● **What to work on**: Would you output the entries below only from the line containing "- About the" through the line containing "The spectrogram comes", exactly as they stand and with both ends included?

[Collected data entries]

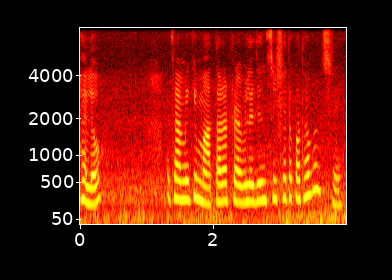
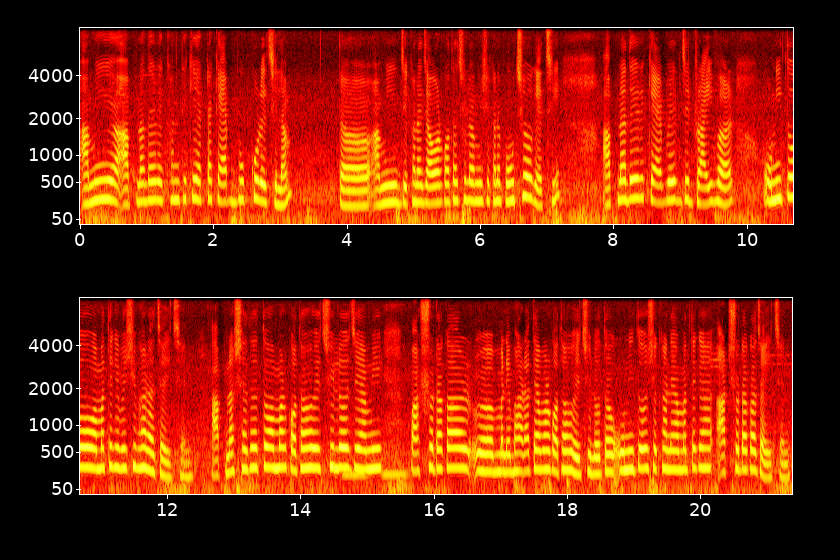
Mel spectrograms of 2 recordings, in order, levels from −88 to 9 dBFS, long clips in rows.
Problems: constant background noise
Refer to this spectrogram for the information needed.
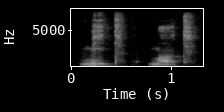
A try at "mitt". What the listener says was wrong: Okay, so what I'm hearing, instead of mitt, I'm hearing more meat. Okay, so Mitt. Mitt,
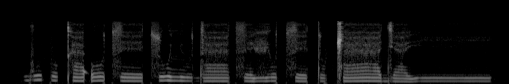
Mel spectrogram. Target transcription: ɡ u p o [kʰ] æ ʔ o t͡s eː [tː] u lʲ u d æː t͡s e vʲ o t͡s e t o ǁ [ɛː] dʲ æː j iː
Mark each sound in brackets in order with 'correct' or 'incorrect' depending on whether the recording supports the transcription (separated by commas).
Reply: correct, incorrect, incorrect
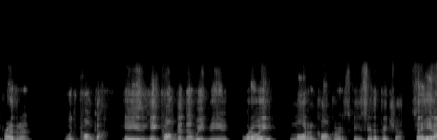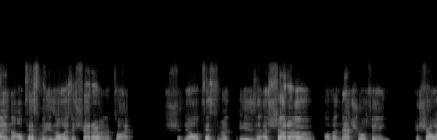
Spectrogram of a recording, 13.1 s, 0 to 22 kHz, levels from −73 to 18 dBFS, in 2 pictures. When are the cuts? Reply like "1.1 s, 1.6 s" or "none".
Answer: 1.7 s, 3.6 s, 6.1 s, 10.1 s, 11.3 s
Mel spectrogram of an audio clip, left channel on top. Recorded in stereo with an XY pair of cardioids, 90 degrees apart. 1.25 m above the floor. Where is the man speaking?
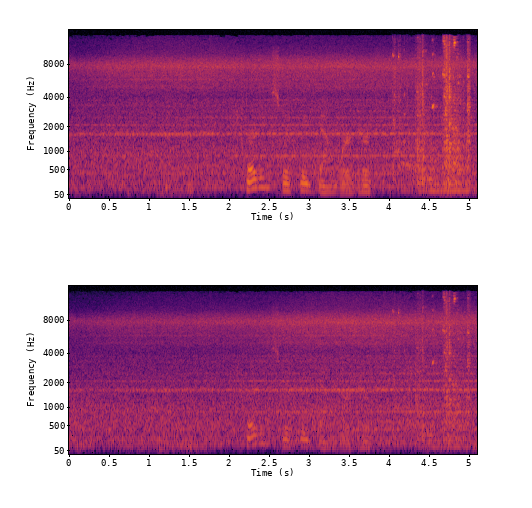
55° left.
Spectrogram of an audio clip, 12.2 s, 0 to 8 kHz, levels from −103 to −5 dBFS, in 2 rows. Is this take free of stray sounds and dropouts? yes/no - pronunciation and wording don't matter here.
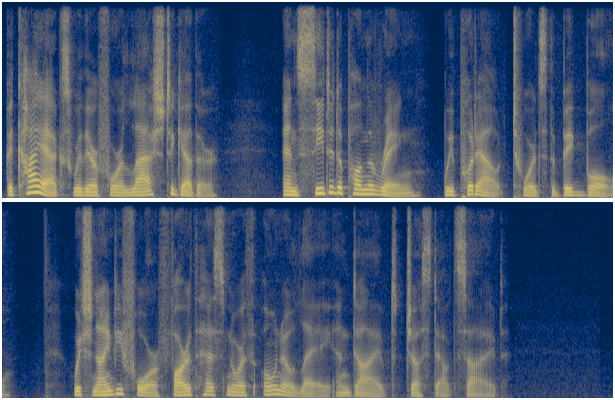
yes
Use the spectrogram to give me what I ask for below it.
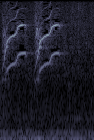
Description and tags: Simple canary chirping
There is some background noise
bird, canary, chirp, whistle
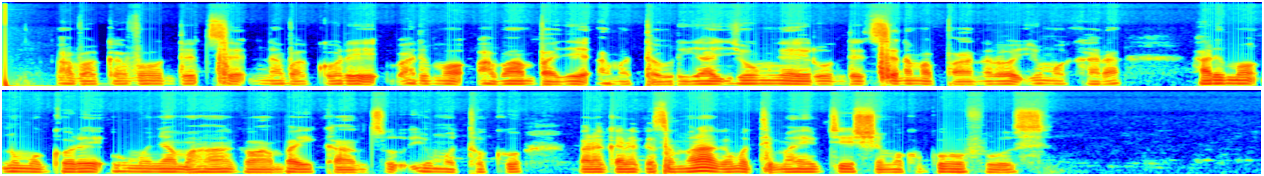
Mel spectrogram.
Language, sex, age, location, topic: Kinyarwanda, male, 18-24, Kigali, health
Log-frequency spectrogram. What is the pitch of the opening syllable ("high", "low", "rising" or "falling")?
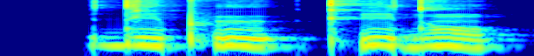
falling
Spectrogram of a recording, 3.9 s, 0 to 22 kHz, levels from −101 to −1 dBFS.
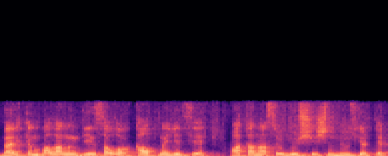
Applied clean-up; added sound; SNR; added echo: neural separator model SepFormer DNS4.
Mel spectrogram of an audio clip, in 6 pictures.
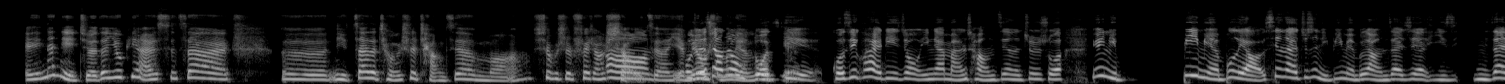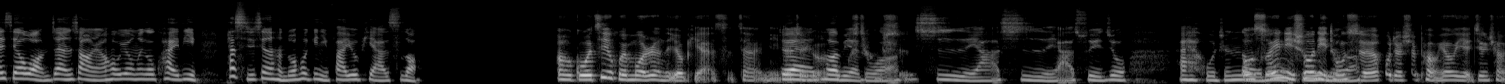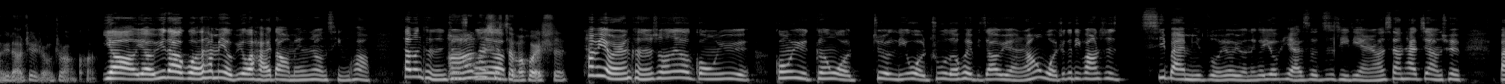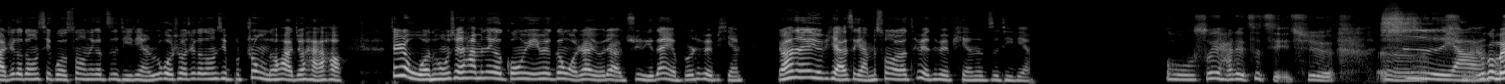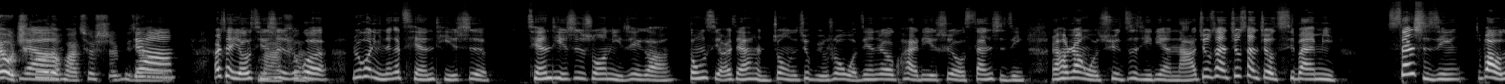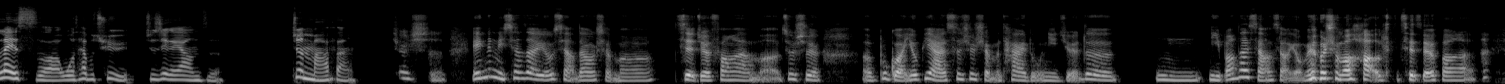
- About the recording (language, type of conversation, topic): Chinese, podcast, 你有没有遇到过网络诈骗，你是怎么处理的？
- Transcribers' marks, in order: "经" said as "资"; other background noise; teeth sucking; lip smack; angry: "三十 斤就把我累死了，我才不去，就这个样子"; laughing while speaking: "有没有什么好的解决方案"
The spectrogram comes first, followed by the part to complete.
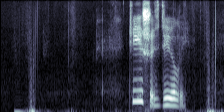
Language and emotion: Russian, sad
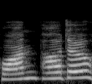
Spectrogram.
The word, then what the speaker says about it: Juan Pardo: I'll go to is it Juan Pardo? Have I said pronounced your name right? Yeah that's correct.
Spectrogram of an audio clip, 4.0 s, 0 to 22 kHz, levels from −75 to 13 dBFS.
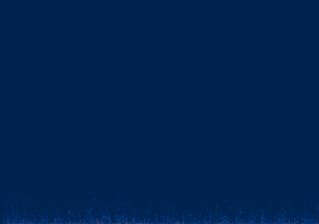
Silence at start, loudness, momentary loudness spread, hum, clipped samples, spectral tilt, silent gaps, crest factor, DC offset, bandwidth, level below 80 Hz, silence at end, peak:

● **Exercise response**:
- About the recording (language, type of conversation, topic): Chinese, podcast, 你有没有遇到过网络诈骗，你是怎么处理的？
- Transcribers' marks, in order: "经" said as "资"; other background noise; teeth sucking; lip smack; angry: "三十 斤就把我累死了，我才不去，就这个样子"; laughing while speaking: "有没有什么好的解决方案"
The spectrogram comes first, followed by the part to complete.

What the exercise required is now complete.